“But I’m also really proud of how we’ve played and how we’ve grown, and it’s just been a thoroughly enjoyable experience for me, and I’m sad to be hanging up my coaching boots, as it were. It needed to happen to get balance in my life back, but it’s a sad day,” said Perry, who holds a busy role as director of sport at Rathkeale College.
“The reason I’m going. with all my other commitments with school that job just keeps growing, and there’s so much competing demand for the same time, and it’s not really fair on both sides.” Perry believes the biggest issue Wairarapa Cricket has, like other codes, is that Wairarapa is a region that young people exit to attend university and for jobs in bigger centres.
“I stopped counting about five years ago at the number of quality rep cricketers that we have lost to that. I think there was somewhere around 40-50 at that stage, so goodness knows what it is now.
“We lose a lot of players, and there are less and less people playing club cricket. There’s no easy answer, and I have been struggling for the last eight years to try and work out what we can do to help that, but there’s no easy fix, and we’ve just got to keep creating a good environment that people want to be part of.”
He added that the loss of experienced players such as Stefan Hook, Andy Dodd, Gordon Reisima, and Jaco Vorster [for most of the season] made this season particularly demanding.
“A lot of the youngsters have come in, and that’s been a challenge, but it also creates opportunities. It’s really exciting, so many young cricketers are involved with CD, and that shows we’re doing a lot of things right.”
Looking to the future, Perry believes an indoor facility and grass training pitches are vital for the progression of Wairarapa cricket. He highlighted Horowhenua-Kapiti’s indoor facility in Levin as an ideal model to work towards.
“If we have our own facility indoors, people can access that when they need and they can train during the winter. That’s when you make technical progress because you’re not worrying about the delivery, and you can work on those things a lot easier in the winter, but we can’t do that because we don’t have those facilities,’ he said.
“Training on an artificial is not ideal and is hard on bodies. On grass, lengths are different, lines are different, you play a different game, and we talk about being disciplined, but it’s very difficult when you train all the time on a wicket where you can hit through the line and all of a sudden you do that on grass, and it’s nibbling around, and you’re caught at fourth slip.

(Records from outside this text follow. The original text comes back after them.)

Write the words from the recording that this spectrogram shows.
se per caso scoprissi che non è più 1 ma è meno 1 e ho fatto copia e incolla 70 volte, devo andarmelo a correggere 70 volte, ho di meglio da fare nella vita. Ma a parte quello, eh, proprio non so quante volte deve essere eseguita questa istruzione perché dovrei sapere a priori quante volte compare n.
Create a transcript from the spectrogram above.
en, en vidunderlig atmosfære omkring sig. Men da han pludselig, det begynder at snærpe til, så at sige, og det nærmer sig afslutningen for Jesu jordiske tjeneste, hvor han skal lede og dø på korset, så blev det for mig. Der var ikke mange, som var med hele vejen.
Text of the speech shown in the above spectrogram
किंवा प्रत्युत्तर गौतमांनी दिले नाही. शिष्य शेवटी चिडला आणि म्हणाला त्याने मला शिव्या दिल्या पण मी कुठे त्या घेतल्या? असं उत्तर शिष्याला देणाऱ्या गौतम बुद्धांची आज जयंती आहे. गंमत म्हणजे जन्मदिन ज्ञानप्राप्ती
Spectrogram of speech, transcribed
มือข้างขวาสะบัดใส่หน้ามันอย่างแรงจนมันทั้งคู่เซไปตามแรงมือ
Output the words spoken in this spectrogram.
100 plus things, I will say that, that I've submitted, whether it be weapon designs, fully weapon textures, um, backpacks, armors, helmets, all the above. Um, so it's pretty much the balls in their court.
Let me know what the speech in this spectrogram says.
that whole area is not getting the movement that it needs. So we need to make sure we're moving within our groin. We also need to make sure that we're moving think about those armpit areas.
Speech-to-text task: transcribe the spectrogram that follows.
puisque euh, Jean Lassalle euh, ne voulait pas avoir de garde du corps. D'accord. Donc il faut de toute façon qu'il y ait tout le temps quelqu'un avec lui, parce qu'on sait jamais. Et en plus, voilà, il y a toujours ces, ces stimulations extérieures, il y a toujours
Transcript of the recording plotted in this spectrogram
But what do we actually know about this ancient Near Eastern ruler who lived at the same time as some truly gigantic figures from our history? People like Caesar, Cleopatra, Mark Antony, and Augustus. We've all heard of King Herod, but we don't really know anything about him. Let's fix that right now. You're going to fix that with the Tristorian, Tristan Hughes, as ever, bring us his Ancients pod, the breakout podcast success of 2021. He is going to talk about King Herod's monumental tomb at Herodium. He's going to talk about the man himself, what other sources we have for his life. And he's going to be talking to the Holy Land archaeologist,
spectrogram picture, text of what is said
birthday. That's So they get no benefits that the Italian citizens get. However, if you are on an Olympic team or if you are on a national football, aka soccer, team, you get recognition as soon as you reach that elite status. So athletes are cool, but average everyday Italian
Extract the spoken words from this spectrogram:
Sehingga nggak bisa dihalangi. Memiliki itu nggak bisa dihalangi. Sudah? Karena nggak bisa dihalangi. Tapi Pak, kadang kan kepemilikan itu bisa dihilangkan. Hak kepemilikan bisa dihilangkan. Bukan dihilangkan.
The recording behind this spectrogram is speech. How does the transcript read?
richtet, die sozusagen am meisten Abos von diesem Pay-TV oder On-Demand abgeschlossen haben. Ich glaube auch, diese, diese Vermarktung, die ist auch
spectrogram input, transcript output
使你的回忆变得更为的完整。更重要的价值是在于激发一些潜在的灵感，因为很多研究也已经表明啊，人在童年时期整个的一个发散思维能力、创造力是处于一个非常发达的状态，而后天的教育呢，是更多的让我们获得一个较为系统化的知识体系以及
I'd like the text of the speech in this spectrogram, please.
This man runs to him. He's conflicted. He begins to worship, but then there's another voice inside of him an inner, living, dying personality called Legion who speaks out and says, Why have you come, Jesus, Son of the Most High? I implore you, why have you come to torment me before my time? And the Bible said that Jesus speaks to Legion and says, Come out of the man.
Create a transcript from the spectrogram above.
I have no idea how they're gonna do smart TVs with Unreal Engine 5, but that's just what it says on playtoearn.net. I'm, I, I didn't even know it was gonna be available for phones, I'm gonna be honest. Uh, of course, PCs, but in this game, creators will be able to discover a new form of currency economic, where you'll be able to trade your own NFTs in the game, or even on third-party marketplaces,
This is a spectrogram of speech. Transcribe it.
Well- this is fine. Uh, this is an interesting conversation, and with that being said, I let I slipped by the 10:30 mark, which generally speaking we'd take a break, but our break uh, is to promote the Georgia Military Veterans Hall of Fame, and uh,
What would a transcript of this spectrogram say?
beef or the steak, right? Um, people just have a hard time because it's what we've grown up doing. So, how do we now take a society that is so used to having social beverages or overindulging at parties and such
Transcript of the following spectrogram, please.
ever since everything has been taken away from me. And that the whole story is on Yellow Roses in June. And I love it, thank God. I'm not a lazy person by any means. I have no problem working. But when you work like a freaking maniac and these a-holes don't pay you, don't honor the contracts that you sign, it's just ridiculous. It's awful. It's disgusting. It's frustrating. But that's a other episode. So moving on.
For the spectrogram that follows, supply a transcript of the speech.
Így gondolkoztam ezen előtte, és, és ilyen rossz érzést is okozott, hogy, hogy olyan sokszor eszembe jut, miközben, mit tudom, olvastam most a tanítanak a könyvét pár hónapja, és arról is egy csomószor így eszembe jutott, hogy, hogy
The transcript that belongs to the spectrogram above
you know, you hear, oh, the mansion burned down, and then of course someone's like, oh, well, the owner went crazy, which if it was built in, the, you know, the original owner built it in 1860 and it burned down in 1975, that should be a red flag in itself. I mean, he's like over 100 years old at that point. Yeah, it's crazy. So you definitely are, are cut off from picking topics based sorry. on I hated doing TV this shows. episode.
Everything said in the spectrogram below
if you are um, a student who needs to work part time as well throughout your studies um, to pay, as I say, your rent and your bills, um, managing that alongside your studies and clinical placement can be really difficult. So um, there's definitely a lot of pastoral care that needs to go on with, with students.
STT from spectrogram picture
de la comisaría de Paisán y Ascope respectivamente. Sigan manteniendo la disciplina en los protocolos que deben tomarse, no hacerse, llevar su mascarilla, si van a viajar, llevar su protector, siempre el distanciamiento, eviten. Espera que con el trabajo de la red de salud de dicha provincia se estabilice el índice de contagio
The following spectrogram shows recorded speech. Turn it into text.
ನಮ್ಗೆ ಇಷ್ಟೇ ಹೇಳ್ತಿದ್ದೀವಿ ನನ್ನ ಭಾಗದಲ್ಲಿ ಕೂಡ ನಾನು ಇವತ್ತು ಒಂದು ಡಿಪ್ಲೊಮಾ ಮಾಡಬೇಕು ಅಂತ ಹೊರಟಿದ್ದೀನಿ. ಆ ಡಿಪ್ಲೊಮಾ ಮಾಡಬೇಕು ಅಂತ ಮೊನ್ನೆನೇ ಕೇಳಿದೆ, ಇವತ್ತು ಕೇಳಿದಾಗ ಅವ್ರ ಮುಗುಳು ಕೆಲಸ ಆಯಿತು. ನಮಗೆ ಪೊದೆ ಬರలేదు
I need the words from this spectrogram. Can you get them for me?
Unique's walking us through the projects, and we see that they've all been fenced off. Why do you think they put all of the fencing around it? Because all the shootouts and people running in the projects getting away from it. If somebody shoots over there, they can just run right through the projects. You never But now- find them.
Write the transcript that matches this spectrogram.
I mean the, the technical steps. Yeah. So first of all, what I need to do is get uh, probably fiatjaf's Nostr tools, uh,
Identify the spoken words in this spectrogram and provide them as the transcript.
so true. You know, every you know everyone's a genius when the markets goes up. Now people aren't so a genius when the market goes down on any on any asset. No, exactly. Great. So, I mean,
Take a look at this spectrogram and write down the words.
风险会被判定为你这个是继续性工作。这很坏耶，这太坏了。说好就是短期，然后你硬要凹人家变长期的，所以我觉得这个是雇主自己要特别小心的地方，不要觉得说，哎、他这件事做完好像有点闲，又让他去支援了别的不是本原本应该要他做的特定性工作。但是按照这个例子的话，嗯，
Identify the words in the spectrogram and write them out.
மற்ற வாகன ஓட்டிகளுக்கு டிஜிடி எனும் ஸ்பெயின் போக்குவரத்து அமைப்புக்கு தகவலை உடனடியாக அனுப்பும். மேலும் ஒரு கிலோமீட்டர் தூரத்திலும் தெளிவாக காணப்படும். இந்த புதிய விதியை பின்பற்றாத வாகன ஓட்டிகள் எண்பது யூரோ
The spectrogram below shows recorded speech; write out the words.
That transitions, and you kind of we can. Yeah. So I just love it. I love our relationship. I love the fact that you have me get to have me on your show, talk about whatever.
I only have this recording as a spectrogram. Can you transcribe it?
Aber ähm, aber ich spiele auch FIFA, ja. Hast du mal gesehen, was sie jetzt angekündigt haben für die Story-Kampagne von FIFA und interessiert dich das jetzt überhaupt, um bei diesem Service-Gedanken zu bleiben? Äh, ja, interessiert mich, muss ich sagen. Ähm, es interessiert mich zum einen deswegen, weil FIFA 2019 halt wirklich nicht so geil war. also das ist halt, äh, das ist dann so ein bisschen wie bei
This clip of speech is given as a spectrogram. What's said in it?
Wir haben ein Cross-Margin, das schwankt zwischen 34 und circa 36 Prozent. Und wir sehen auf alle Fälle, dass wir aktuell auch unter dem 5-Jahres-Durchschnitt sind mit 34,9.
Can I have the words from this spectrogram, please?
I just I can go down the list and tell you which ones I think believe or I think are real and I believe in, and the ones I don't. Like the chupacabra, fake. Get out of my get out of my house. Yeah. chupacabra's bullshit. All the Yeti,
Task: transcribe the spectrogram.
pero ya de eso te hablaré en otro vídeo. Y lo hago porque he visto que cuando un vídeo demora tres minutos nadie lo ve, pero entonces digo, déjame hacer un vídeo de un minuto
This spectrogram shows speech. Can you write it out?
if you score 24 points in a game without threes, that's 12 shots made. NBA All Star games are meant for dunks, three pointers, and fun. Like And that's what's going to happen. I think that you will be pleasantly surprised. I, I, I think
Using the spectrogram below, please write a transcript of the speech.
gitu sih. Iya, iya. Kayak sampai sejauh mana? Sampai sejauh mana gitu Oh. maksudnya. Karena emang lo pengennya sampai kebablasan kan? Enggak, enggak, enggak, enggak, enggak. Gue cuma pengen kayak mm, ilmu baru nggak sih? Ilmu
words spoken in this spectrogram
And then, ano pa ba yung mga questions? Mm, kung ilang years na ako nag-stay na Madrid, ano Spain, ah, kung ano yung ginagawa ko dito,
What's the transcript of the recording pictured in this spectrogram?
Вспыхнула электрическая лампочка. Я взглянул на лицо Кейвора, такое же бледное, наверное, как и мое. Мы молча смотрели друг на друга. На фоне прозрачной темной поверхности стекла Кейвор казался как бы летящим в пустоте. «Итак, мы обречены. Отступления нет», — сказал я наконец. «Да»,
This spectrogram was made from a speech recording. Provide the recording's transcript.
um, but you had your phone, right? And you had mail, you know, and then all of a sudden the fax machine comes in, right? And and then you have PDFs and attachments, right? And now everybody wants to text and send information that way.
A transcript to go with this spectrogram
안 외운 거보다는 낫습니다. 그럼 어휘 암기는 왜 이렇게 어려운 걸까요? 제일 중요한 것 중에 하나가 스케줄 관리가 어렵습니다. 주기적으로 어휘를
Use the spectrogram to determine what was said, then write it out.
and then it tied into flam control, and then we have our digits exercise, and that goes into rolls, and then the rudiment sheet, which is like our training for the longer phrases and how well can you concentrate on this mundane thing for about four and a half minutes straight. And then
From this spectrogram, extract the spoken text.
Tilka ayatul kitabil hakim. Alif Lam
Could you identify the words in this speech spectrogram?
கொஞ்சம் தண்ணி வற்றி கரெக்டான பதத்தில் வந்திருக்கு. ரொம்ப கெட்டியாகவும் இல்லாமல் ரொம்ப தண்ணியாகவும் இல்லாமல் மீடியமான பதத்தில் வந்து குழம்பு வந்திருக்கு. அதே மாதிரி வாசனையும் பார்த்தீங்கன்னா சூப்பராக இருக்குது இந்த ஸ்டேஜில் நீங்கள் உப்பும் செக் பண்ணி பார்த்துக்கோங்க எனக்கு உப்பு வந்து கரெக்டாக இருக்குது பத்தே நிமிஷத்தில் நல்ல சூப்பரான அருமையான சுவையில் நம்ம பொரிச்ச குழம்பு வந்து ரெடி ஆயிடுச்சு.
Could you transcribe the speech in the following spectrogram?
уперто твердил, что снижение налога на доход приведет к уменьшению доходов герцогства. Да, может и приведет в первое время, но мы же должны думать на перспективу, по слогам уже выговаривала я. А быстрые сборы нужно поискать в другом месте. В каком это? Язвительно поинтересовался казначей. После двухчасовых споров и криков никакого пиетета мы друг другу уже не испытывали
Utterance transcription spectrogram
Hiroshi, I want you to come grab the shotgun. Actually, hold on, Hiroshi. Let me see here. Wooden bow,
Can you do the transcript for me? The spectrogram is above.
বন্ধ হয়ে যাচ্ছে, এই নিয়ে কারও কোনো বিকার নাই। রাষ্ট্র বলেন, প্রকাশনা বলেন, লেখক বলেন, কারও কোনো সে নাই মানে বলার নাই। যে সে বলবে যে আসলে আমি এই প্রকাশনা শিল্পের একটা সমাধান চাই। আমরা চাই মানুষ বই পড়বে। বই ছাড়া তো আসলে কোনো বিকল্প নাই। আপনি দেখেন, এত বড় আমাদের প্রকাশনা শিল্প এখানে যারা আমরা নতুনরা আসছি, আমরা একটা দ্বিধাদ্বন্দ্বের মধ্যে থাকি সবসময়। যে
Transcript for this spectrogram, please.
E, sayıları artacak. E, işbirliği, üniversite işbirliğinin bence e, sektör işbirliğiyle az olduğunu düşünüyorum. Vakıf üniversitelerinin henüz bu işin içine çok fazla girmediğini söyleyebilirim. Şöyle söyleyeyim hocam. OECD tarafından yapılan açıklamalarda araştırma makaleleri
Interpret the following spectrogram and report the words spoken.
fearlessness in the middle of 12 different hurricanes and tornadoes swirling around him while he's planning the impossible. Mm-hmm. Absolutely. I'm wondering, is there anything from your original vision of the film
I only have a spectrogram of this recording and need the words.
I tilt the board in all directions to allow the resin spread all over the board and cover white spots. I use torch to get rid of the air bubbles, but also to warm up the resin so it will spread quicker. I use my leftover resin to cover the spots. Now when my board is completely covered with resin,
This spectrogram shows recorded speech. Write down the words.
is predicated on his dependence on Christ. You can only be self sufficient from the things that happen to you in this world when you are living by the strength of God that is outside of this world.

“Those are the two things, and they cost a lot of money, and there are lot of challenges, but they’re the sort of things that would really help.”
Perry added that it was important for the future that Wairarapa Cricket tap into the knowledge of former Black Cap and CD veteran Seth Rance, who is in the twilight of his professional career.
“Every time Seth is around the group, he brings so much to it, he lifts everybody 10-15 per cent with his professionalism, his mana, and he’s without equal in the district. People respect him; his knowledge is great, his enthusiasm, his passion, his professionalism just rubs off, so it’s always been an absolute pleasure to have him involved.
“If we can garner his services, his time in any way, shape or form, that has to be a huge benefit for the district and for everybody involved.”
Perry said there are lots of little memories from the eight seasons, and every time he mentions one another, 20 come to mind.
Jared van Deventer scored 160, the second-highest score in Wairarapa rep history, and Rance’s record-breaking 9-26, both in this season’s Furlong Cup first innings win over Whanganui, Hook setting a new record of 148 wickets for Wairarapa in Hawke Cup cricket, Brock Price going from showing potential to scoring a couple of centuries in a year, and the joy of Ethan Childs hitting the splice of a Manawatu bat for a catch in the gully, with the players going ballistic for getting the first innings win are standouts.
“The joy of the players achieving things they’ve been striving towards is the biggest memory I will be taking away,” Perry concluded.